Stephanie Johnston / PUBLIC WORKS / July 24, 2013
Detroit’s infrastructure was built for 1.8 million people. Today, 700,000 live within the same 140-square-mile service area. Experts believe that street, water, wastewater, streetlight, and other infrastructure systems are three times the size they need to be for the city’s population.
In the long march toward bankruptcy, public works tried valiantly – amidst pay and benefits cuts, furloughs, and workforce reductions — to bridge this gap. Inevitably, though, service declined or disappeared entirely. Garbage is picked up twice a month. Some neighborhoods contract privately for snow-plowing. Almost half of 88,000 streetlights don’t work (one reason the crime rate is higher than similarly sized cities).

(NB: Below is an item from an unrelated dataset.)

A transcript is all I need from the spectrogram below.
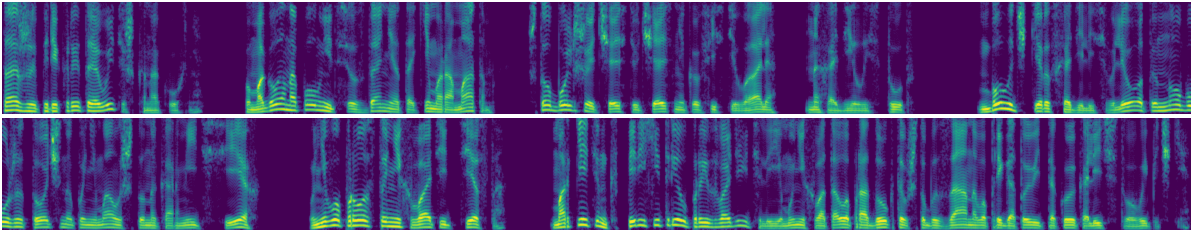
Та же перекрытая вытяжка на кухне помогла наполнить все здание таким ароматом, что большая часть участников фестиваля находилась тут. Булочки расходились в лед, и Нобу уже точно понимал, что накормить всех у него просто не хватит теста. Маркетинг перехитрил производителей, ему не хватало продуктов, чтобы заново приготовить такое количество выпечки.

With 40% more residents planning to move away within the next five years, some say it’s time for Detroit to merge with Wayne, Oakland, and Macomb counties and save money by consolidating redundant service departments. (Supposedly, police and fire alone consume 60% of the city’s general funds.)